The seventh chapter finds the reader discovering a unique collection of contemporary and older tools used to condition and strength movements of the human structure. There is the tetsuwa or iron ring, the ishibukuro or stone sack, heavy bag and smaller-heavy bag devises, with others shown being typically modern in construction.
The final chapter owns the comments from Okinawan masters' discussion of hojo undo or supplemental training to martial arts practice, all believing such training is both needed and beneficial for one's complete development as a martial artist, regardless of the discipline.
The book is a well-constructed and balanced text of historical perspective, academic study and practical application of just what is hojo undo, how to safely engage in such training, how to construct the tools from modern materials, and what the benefits may be from the proper use of this supplemental training paradigm.
It is this reviewer's conclusion that the plethora of older, historical exercise methods from the Ryukyu Islands as documented within this training manual, if utilized with the appropriate principles of conditioning--progressive overload, attention to intensity and movement specificity--will be an added bonus to any martial practitioner striving to better his or her kinesthetic awareness and strengths for whatever their particular martial endeavor may be. Plus, it simply looks fun to make and use the tools shown in this book--something that I believe helps us to solidly connect with the overall traditional spirit of martial practice.

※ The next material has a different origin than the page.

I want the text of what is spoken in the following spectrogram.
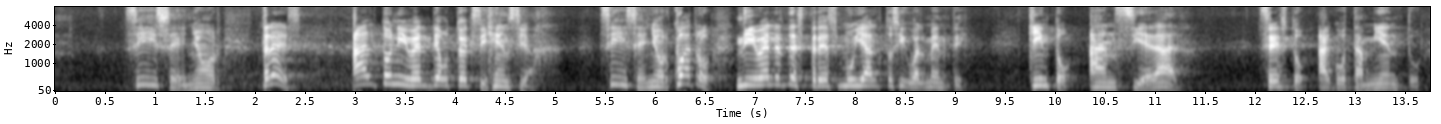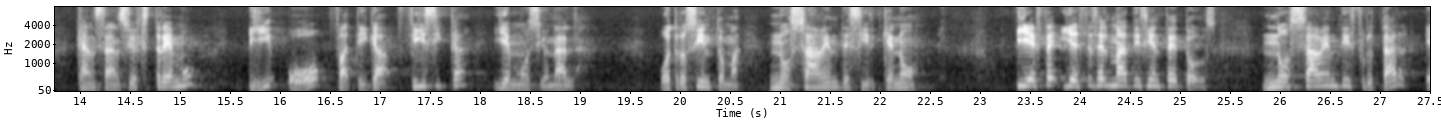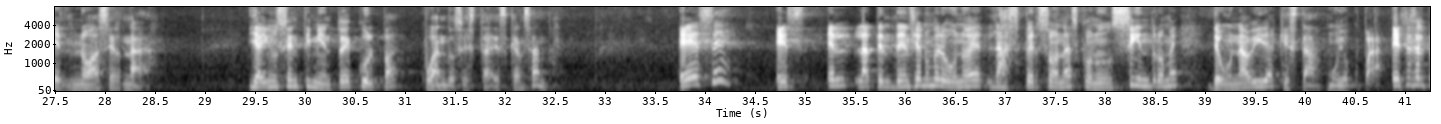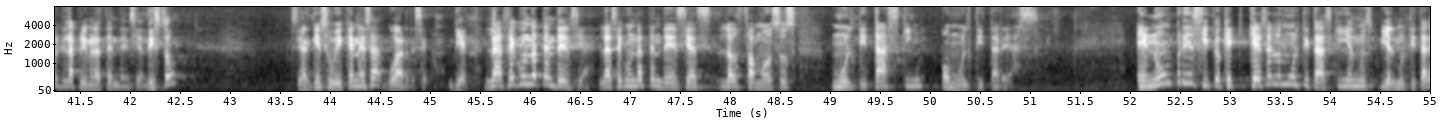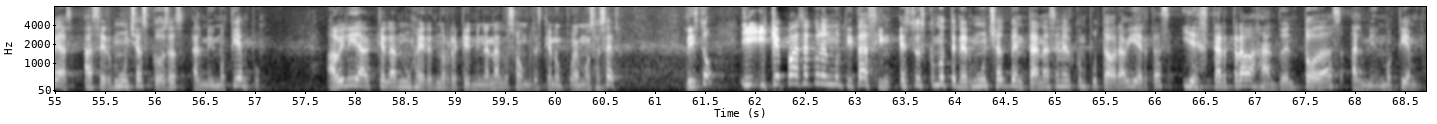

While a few books (including a couple of my own) touch on the subject of hojo undo (supplementary training), I found The Art of Hojo Undo uniquely comprehensive and utterly fascinating. The only thing that even comes close was a book by famous karateka Morio Higaonna, which has been out of print for decades. Topics include lifting tools such as makiage (wrist roller), chiishi (stone weights), nigiri gami (gripping jars), and ishisashi (stone padlock), impact tools such as makiwara (striking post), tou (bamboo bundle), jari bako (sand box), and kakite bikei (blocking post), body conditioning exercises, partner drills, and auxiliary exercises, along with some interesting comments on hojo undo by a couple of Okinawan karate masters.
The author has a very engaging writing style. A practitioner since 1973, he has tons of practical knowledge and experience to share with his readers. Packed with rare and unique photographs, clear illustrations, and articulate instructions this book is a wonderful resource for classical martial artists. I wholeheartedly recommend it.
Author of Blinded by the Night, among other titles